Southern Africa: ACP Facility Helps Fight Energy Hunger

Sixty-seven-year old Sarudzai Msipa heavily blows air in and out of her mouth, seated in the open-air on a goat skin mat outside her hut as she battles to revive a dying fire on her cooking place set up in the middle of her yard at her remote home in Mwenezi district in Zimbabwe’s Masvingo Province. Just three sticks are in the fire to keep it alive and there is no sign of leftover firewood nearby. To Msipa, this means times are tough for her and many other villagers as the energy hunger takes a knock on them in this part of Southern Africa. Even getting solar for lighting, is a non-starter for the Southern African region's many rural dwellers like Msipa who have to bear the brunt of the region’s deepening energy hunger. "I have no paraffin nor solar for lighting purposes.
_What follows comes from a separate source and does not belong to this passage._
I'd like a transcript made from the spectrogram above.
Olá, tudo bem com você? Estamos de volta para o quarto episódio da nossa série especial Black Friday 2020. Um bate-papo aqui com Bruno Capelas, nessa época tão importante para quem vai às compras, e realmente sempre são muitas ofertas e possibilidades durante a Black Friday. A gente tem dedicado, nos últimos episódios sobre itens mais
I can’t afford to buy these because I have no income and worse still I cannot have electricity either," Msipa told IDN. For Msipa, as for several other villagers here, even firewood has become hard to come by as the country’s forests are fast fading away. Of late, Zimbabwe in particular has been losing 350 000 hectares of forests each year, according to the country’s Ministry of Environment. This means many Southern Africans like Msipa have to endure energy hunger as forests fade away. To survive in the face of the mounting energy hunger in the region, Africans like Msipa have to cut the few remaining trees for their energy. And as Southern Africa bears the brunt of energy poverty, currently 1.6 billion people globally – mainly in rural and peri-urban areas of developing countries – do not have access to electricity while 2.4 billion people rely on traditional biomass for cooking and heating.

Source: ACP